In 1947, President Harry Truman adopted diplomat George Kennan’s belligerent policy of Soviet containment and dressed up paranoia with a mantle of holy mission. In Greece, Korea, Guatemala and beyond, the U.S. indiscriminately directed violence against leftists, regardless of whether leftists observed humane and democratic ideals.

Not all U.S. officials agreed that slaughtering thousands of Greeks and millions of Koreans was a step toward the light. Nonetheless, in the dogmatic spirit of anti-democracy, dissenters were fired or resigned. Remarkably, Kennan himself later admitted that the U.S. imagination had run wild and falsely “reconjured daily” a “totally malevolent adversary” so deceptively real, “to deny its reality appears as an act of treason. …”

Currently, alleged Russian hacking of the Democratic National Committee’s underhandedness is accused of marring U.S. democracy, yet while this receives indignant attention, the hypocrisy is hard to stomach, for Americans have corrupted democracy at home and abroad far more than any Russian hacker. Like Rockefeller, the U.S. sees dishonesty only in its rivals.

One century-old undemocratic U.S. tradition is the appointment to key government posts in the departments of Defense and State, CIA and National Security Council of individuals intricately linked with Rockefeller and Morgan affiliations. It’s a dangerous practice: When a single stratum of society dominates, it’s more likely that policymakers will share identical blind spots that warp policy.

Consider Rockefeller and Morgan’s tunnel vision. Obsessed with rivalry for railroad ownership, neither one considered how railroads were destroying Native American life and millions of bison, slaughtered in sickening railroad hunting excursions.

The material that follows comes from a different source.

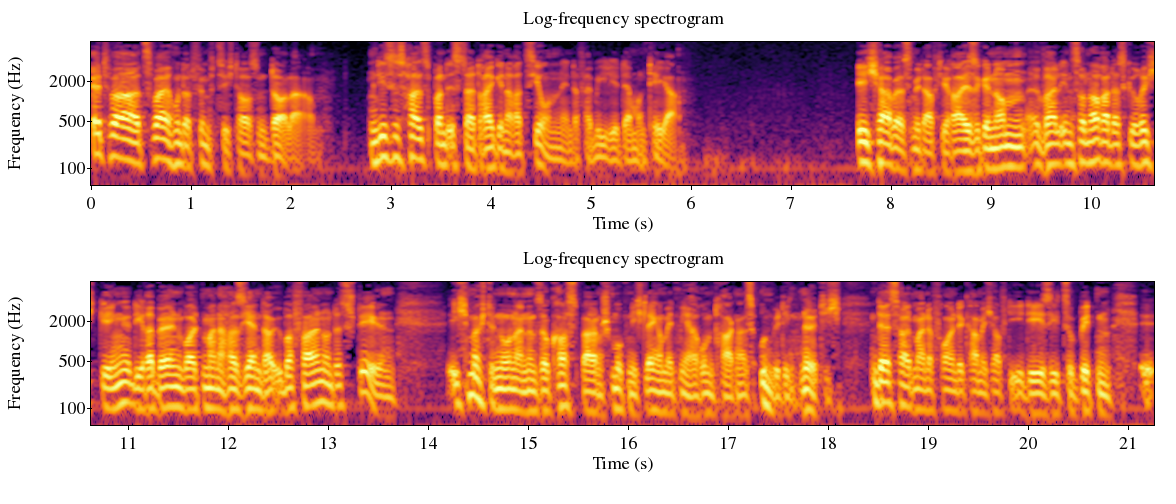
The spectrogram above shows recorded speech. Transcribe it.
Etwa 250.000 Dollar. Dieses Halsband ist seit drei Generationen in der Familie der Montea. Ich habe es mit auf die Reise genommen, weil in Sonora das Gerücht ging, die Rebellen wollten meine Hacienda überfallen und es stehlen. Ich möchte nun einen so kostbaren Schmuck nicht länger mit mir herumtragen als unbedingt nötig. Deshalb, meine Freunde, kam ich auf die Idee, Sie zu bitten, äh,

These powerful men were incapable of comprehending so much. Why, then, should this mentality be granted enormous influence over U.S. policy, which needs to consider broader implications for everyone, not just the rich and powerful?

Yet if Trump and Secretary of State Rex Tillerson, former CEO of Standard Oil descendant ExxonMobil, ally with Putin to litter the land with pipelines and seize oil from the Caspian Sea, it will be a rerun of Rockefeller, Morgan and the railroads: greed mixed with obliviousness to human and environmental suffering.

And if Trump joins Putin to pummel the Middle East in war, Cold War self-righteousness will be recycled, with an acute sensitivity to U.S. fears and an obtuse insensitivity to enemy fears.

Undeniably, the U.S. and Russia are both guilty of belligerency and injustice. To evolve, we must ensure that neither alliances nor animosities feed greed, provoke fear, or inflict suffering.

Kristin Y. Christman has degrees in Russian and public administration from Dartmouth, Brown and the University at Albany.